It’s all very stupid. Not because you shouldn’t travel, quite the contrary. No, it’s all stupid because there are more places to go than you’ll have months on this earth. There are so many interesting, wonderful places to go, most of which you’ve never been to and never will. You really don’t need that much advice. You just need to go to as many places as you can, which means economizing on your limited resources, which are invariably time and money.
We’re all getting vaccinated and it’s time to get outta here. So where do I think you should go? I have no idea, but here is how I travel:
- I write a list of places I/we want to go. It has to be at least 15-20 deep and I try to update it twice a year.
- I try to identify pockets of time when we can travel months in advance, the bigger the window, the better.
- When its time to book a trip, I just start googling airfare for places on the list and write down numbers.
- Whatever is currently the best price opportunity (not just the cheapest) we go and then cross it off the list when we get back.
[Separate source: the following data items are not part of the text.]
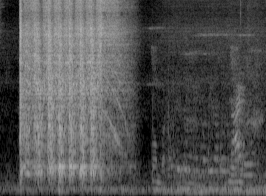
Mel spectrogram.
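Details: Ford Everest cranks but won't start: the starter gives a steady rhythmic chug for about two seconds, then drops off, and the engine never catches or fires. Cause suspected, not confirmed.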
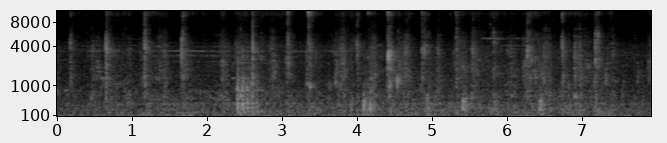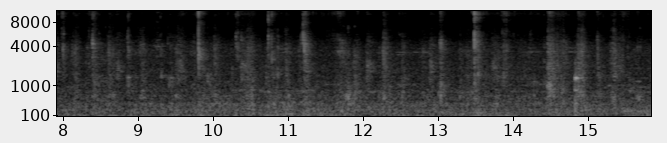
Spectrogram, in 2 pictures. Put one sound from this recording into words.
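Food crunches and tears as fingers break it apart.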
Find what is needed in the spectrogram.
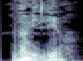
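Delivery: plain reading voice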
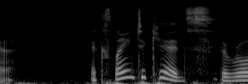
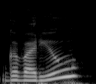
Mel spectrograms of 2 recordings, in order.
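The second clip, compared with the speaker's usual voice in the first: Говорю with the last syllable -рю hit louder; Говорю, final -рю stressed and loud; stress on the end; 5 dB louder than usual. Shown as a demonstration. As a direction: lean on the ending of Говорю. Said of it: "stress on the end".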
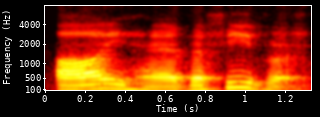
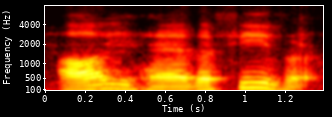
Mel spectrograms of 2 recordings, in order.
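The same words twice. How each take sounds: The two takes are said the same way.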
This is a fuzzy “within-destination” estimation. Nashville is always going to be cheaper than Paris, but if Paris is $400 cheaper than the last few times we looked, then that’s a better choice than Nashville at half the price.
That’s the search protocol. Then there is the single most important rule: Never pay for something that you don’t want. This is essentially an “off-season” rule.
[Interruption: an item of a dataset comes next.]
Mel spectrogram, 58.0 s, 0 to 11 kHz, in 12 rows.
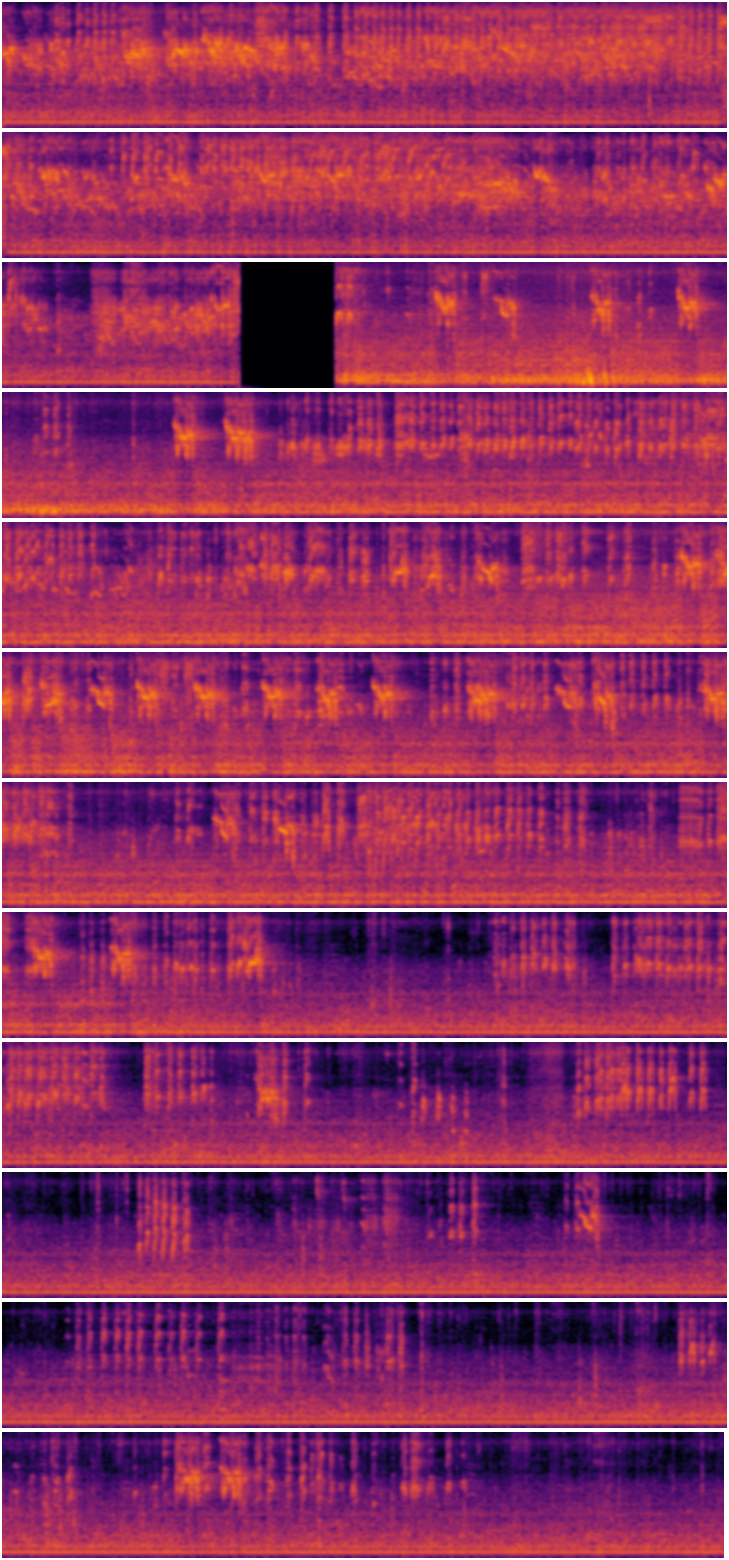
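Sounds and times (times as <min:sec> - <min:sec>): lovebirds chattering and squawking: 0:00.0 - 0:11.3, 0:11.9 - 0:57.9
steady low hum: 0:11.9 - 0:57.9.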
- Only go to places with beaches in the winter if you don’t want to actually sit in the sand all week.
- Only go to the mountains in the summer, unless you plan on skiing everyday.
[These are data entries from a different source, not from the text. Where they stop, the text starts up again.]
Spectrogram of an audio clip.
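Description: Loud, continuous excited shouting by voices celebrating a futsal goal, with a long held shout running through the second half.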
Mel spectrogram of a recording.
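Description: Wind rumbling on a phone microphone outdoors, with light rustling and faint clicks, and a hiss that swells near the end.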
- Avoid large American cities around major holidays.
- Avoid ALL large cities around New Years.
- Avoid anywhere hosting an All-Star Game, Super Bowl, etc. Same goes for Kentucky during the major horse races unless you have a ticket.
- I’d say avoid Spring Break and Beach Week destinations, but is that seriously something you’d even consider? Please.
Simple rules once you are there.
- Find a hotel/airbnb walking distance from public transportation.
- Walk everywhere you can.
- Walk everywhere you intend to drink alcohol.
- Eat most meals standing up, sitting outside, or at the bar.
- Don’t spread your food budget evenly. It’s better to have one super expensive meal and 13 meals at trailers, trucks, and kiosks.
- Go to a local sporting event
- Go to the library
- Go to bookstores and junk stores, even antique stores, but never knick knack stores. Intentionally adorable is not the same thing as quirky or idiosyncratic.
- Drink what the locals are drinking.
- Find something they make there, maybe tour a factory or brewery or lavender field.
- If there is a major university, see if they have a History PhD program. If they do, see if there are students who will give you a walking tour for cash. I’ve done this twice and it was awesome. Don’t do this in Rome, the student will be arrested and fined.
- Find the art they care about that tourists don’t. Opera, theater, symphony, spoken word. If it sucks leave at intermission.
- Most tourist traps are traps but sometimes they are the Blue Lagoon hot springs in Iceland and you should actually go.
- Keep walking. Bring good socks and shoes, maybe a couple knee sleeves. Advil. Hydrate.
I don’t know where you should go, just go. You can probably still get a reasonable flight to Toronto or Berlin or Greenville and you should just go.
“…see if they have a History PhD program. If they do, see if there are students who will give you a walking tour for cash.” – – that’s innovative